(SOUNDBITE OF ARCHIVED RECORDING)

JEFF VAN DREW: I'm a Democrat, but if I really, truly believe there's a good Republican idea, I would vote for it and support it.

HERNANDEZ: What's angering progressives in New Jersey the most is Van Drew's position on guns. He voted against gun control bills in the state legislature, and the NRA gave him a 100 percent rating. That's caused Democrats to question why the party would support Van Drew over more progressive candidates like Youngblood. Here's sound captured by the Philadelphia Inquirer of constituents arguing with Van Drew over his support from the NRA.

(SOUNDBITE OF ARCHIVED RECORDING)

VAN DREW: I would.

UNIDENTIFIED PERSON #1: Senator, you lie.

UNIDENTIFIED PERSON #2: No, I don't have anything because you're a hundred percent with the NRA - a hundred percent.

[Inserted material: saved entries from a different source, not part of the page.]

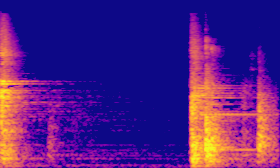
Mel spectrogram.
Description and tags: wood thrown at piano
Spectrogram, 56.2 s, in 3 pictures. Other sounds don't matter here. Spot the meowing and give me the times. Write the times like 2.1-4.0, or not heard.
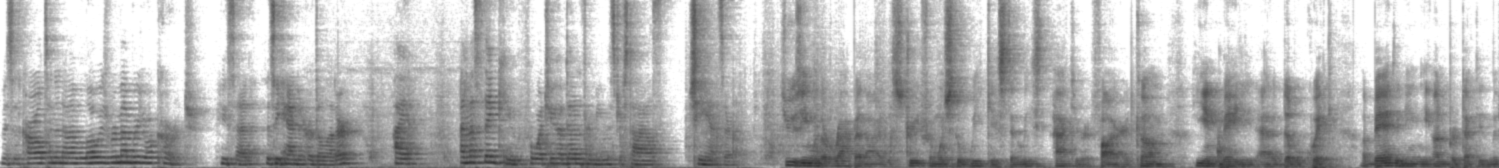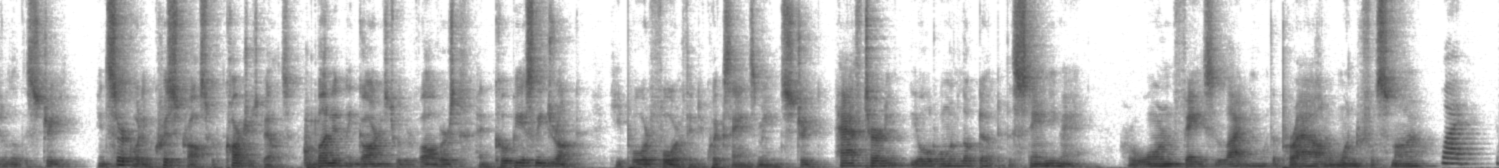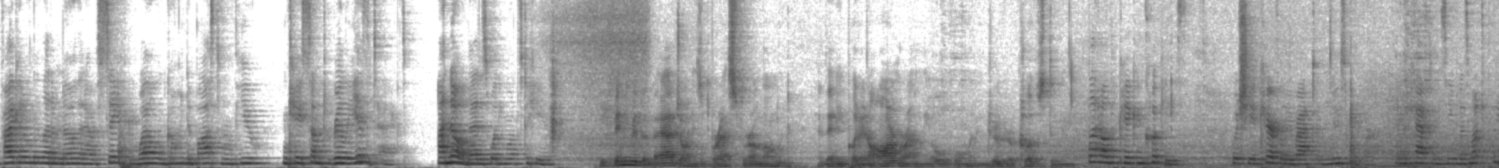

UNIDENTIFIED PERSON #1: They gave you $1,000 in 2011 in the primaries. What do you say about that?

VAN DREW: Never ever...

HERNANDEZ: Van Drew's campaign was unable to fulfill our request for an interview. Supporters say his reputation in South Jersey politics and his ability to raise money and win tough races make him more electable against the eventual Republican candidate. But Tanzie Youngblood says it's that kind of top-down political calculus that's making rank-and-file Democrats sour on the party. And she's hoping she can tap into the same anti-establishment attitude held by many of the Trump voters in the district.

YOUNGBLOOD: See; people think, oh, they're so conservative. They didn't vote for Trump because he was conservative. They voted for Trump to send a message, and I know that the people are going to do the same thing. That's what's going to surprise - that's what the Democratic establishment doesn't get.

HERNANDEZ: In Tuesday's primary, Democratic voters will decide whether to send that message to the party establishment or not. For NPR News, I'm Joe Hernandez in Bridgeton, N.J.

Copyright © 2018 NPR. All rights reserved. Visit our website terms of use and permissions pages at www.npr.org for further information.

NPR transcripts are created on a rush deadline by Verb8tm, Inc., an NPR contractor, and produced using a proprietary transcription process developed with NPR. This text may not be in its final form and may be updated or revised in the future. Accuracy and availability may vary. The authoritative record of NPR’s programming is the audio record.